‘Ultimately,’ concludes Hiltz, ‘encouraging and promoting sustainable fisheries will help secure fish stocks for the future, safeguard jobs and protect the marine environment, as well as protect an important part of UAE’s heritage and maintain the deep connection that the country’s inhabitants have always had with the sea and their environment.’
It’s important to remember (at least for gourmands) that the restaurateurs Time Out contacted about sustainable seafood went to great pains to assure us that sustainable alternatives can be equally, if not more so, enticing to the palate – you only need glance across these pages for proof. In this respect, the beneficiaries are our appetites, as well as the oceans.
For more details about sustainable seafood and the depletion of the oceans, see www.choosewisely.ae.
Fish dishes in Dubai click here to view
Choose wisely: the sustainability list
Consumer awareness is crucial in preventing the total depletion of fish stocks, which is why the EWS have published this list to help you know which fish you can eat and which you need to avoid.
Overfished species: think again
Hammour (orange-spotted grouper)
Fersh (painted sweetlips)
Qabit (gold-lined sea bream)
Safi Arabi (white-spotted spine foot)
Shaari (spangled emperor)
Yemah (snub-nose emperor)
Zuraidi (golden trevally)
Good choice, but there’s better
Souli (small-tooth emperor)
Badah (longtail silver biddy)
Kofar (king soldier bream)
Aqalah (Black spot snapper)
Go for it!
Jesh um al hala (orange-spotted trevally)
Ebzimi (black-streaked monocle bream)
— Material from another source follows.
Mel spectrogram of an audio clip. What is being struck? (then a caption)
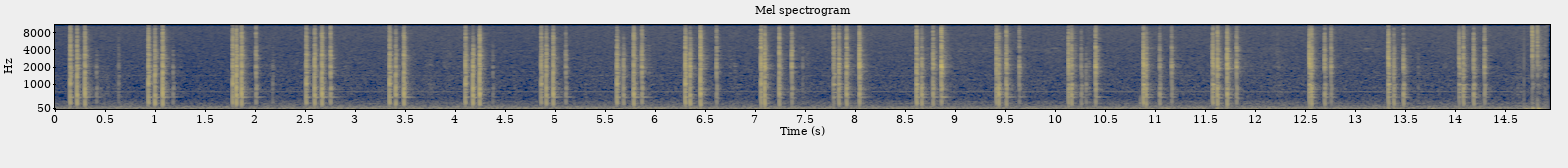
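Small metal mint tin. Fingernails and fingertips tap and click rapidly on the lid and edges of a small, hollow, rectangular metal mint tin held in the hand. Sharp, bright clicks come in quick pairs and clusters, each dying almost instantly with a faint metallic ring in the midrange. A steady low rumble sits underneath.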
Anfooz (yellow sweetlips)
Yanam (sordid sweetlips)
Naiser (ehrenbergs snapper)
Fish dishes in Dubai click here to view